5 Secrets to a Happy Retirement

Retirement ought to be a happy time. You can set your own schedule, take long vacations, and start spending all the money you’ve been saving.

And for many retirees that holds true. According to the Gallup-Healthways Well-Being Index, people tend to start life happy, only to see their sense of well-being decline in adulthood. No surprise there: Working long hours, raising a family, and saving for the future are high-stress pursuits.

Once you reach age 65, though, happiness picks up again, not peaking until age 85. In a recent survey of MONEY readers, 48% retirees reported being happier in retirement than expected; only 7% were disappointed.

Read More

How Pets Can Help Seniors Cope with Mesothelioma

People with mesothelioma cancer commonly cope with physical and emotional pain to varying degrees. Patients who like animals may consider pet therapy as an alternative mesothelioma treatment. Pet therapy can help reduce physical pain and boost mental health.

Pet therapy involves interaction with an animal to help people cope with and recover from illness. An animal companion can ease feelings of stress and offer comfort to those facing cancer.

Scientific research shows pet therapy benefits cancer patients in numerous ways.

Proven Benefits of Pet Therapy

Spending time with a pet helps mesothelioma patients cope with the physical and mental challenges of cancer.

Physical benefits of pet therapy include:

  • Lower blood pressure
  • Increased alertness
  • Higher endorphin levels
  • Reduced pain
  • Stimulation of relaxation response by petting an animal

Mental health benefits of pet therapy include:

  • Elevated mood, lessened depression
  • Decreased feelings of isolation and loneliness
  • Comfort and companionship
  • Decreased anxiety
  • Increased motivation
  • Boredom relief

Other benefits include lower medication costs and potentially longer life.

One scientific study on pet therapy documented a 57 percent reduction in stress and mood disturbances among participants.

How Pet Therapy Works

Pet therapy takes many forms. It may involve interaction with pets in a hospital or therapy setting, as well as owning and caring for a pet at home.

The animals most commonly used for pet therapy include dogs and cats. Other domesticated animals, such as fish and hamsters, may be used. Farm animals, such as horses, and marine mammals, such as dolphins, are used as well.

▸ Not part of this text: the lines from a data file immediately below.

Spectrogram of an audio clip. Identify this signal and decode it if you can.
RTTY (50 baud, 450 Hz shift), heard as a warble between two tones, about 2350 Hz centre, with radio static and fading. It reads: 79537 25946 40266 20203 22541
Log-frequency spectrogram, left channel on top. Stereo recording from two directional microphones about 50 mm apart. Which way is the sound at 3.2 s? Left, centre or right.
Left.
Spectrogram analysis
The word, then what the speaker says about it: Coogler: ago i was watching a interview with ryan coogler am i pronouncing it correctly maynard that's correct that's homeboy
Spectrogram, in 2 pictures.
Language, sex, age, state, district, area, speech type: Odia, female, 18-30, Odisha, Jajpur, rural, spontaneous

Animals used for therapeutic visitation, such as in hospitals, are specially trained to be around medical equipment and offer comfort to patients. Professional handlers accompany therapy pets during visitation and patients are encouraged to ask the handler questions about the pet.

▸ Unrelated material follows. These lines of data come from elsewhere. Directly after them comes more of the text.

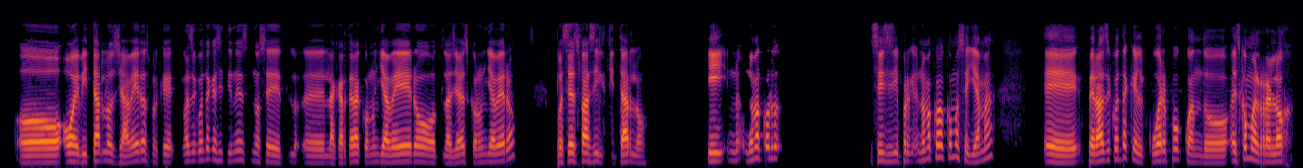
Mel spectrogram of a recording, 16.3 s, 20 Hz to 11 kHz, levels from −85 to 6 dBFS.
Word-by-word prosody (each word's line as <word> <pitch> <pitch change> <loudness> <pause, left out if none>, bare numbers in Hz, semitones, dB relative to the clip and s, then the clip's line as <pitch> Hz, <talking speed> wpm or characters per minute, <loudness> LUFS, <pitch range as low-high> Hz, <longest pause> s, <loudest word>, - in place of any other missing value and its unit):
o 135 +1 +4
o 160 +1 +5
evitar 155 +2 +2
los 165 -4 -5
llaveros, 170 +8 0
porque, 150 -1 -7
haz 160 +1 -4
de 175 - -9
cuenta 185 +3 -6
que 195 - -4
si 175 - -15
tienes, 180 +2 -11
no 160 -2 -9
sé, 140 -2 -3
lo - - -17
eh, 130 -1 -5
la 130 -1 -2
cartera 150 +5 +2
con 140 - -9
un 150 - -13
llavero 150 0 +3
o 135 - -5
las 130 -1 -2
llaves 140 +3 -1
con 135 - -7
un 145 - -12
llavero, 160 - 0 0.5
pues, - - -5
es 165 -1 +4
fácil 160 -1 +2
quitarlo. 135 0 0 0.7
Y 165 0 +5
no 175 +1 -12
no 175 +2 -2
me - - +5
acuerdo 220 0 -2 1.1
Sí, 170 - 0
sí, 155 -2 -11
sí, 160 - -5
porque, 160 -2 -6
no 175 - -2
me - - -3
acuerdo 235 +1 +2
cómo 245 0 -4
se 195 - -5
llama, 205 - -2 0.6
eh, 135 -2 +3
pero 155 0 +5
haz 165 - +7
de 185 - -9
cuenta 200 +5 -2
que 185 - -2
el 150 -5 -4
cuerpo 175 +5 0
cuando, 130 -3 -3
es 175 - 0
como 215 -2 +3
el - - +2
reloj. 155 +1 +3
155 Hz, 215 wpm, -25 LUFS, 140-175 Hz, 1.1 s, haz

Some animals assist physical and occupational therapists. Known as animal-assisted therapy, this form of pet therapy involves animals, especially dogs, in rehabilitation exercises. For example, a dog might play fetch with a patient who needs to improve motion in their limbs.

Cancer patients and their caregivers who can care for a pet at home often benefit from the companionship and comfort a pet provides. For example, taking a dog for a short walk motivates cancer patients to remain active. Curling up with a cat on the couch promotes a relaxation response, while petting a cat releases oxytocin, a feel-good endorphin that reduces pain.

Anyone with cancer will benefit from pet therapy, whether in the hospital, rehab facility or at home. Interacting with a friendly, fluffy animal promotes feelings of joy and comfort, and encourages people in tough situations to keep going. Ask your oncologist if pet therapy is available at your cancer center.

  • Facebook